START RECORDED INFORMATION
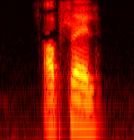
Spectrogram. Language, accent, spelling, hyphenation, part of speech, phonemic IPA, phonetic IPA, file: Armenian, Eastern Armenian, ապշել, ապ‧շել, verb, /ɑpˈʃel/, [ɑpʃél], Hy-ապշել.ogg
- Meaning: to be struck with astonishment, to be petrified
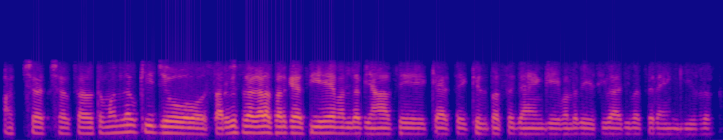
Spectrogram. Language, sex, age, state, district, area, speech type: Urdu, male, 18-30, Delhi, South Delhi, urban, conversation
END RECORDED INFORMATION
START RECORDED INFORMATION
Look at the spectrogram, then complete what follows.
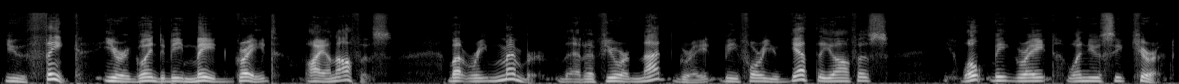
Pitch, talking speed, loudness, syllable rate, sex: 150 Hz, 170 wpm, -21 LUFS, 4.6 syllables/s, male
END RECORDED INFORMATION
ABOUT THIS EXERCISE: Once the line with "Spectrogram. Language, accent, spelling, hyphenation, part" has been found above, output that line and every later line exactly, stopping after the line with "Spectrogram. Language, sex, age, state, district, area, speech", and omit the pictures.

WRITTEN ANSWER:
Spectrogram. Language, accent, spelling, hyphenation, part of speech, phonemic IPA, phonetic IPA, file: Armenian, Eastern Armenian, ապշել, ապ‧շել, verb, /ɑpˈʃel/, [ɑpʃél], Hy-ապշել.ogg
- Meaning: to be struck with astonishment, to be petrified
Spectrogram. Language, sex, age, state, district, area, speech type: Urdu, male, 18-30, Delhi, South Delhi, urban, conversation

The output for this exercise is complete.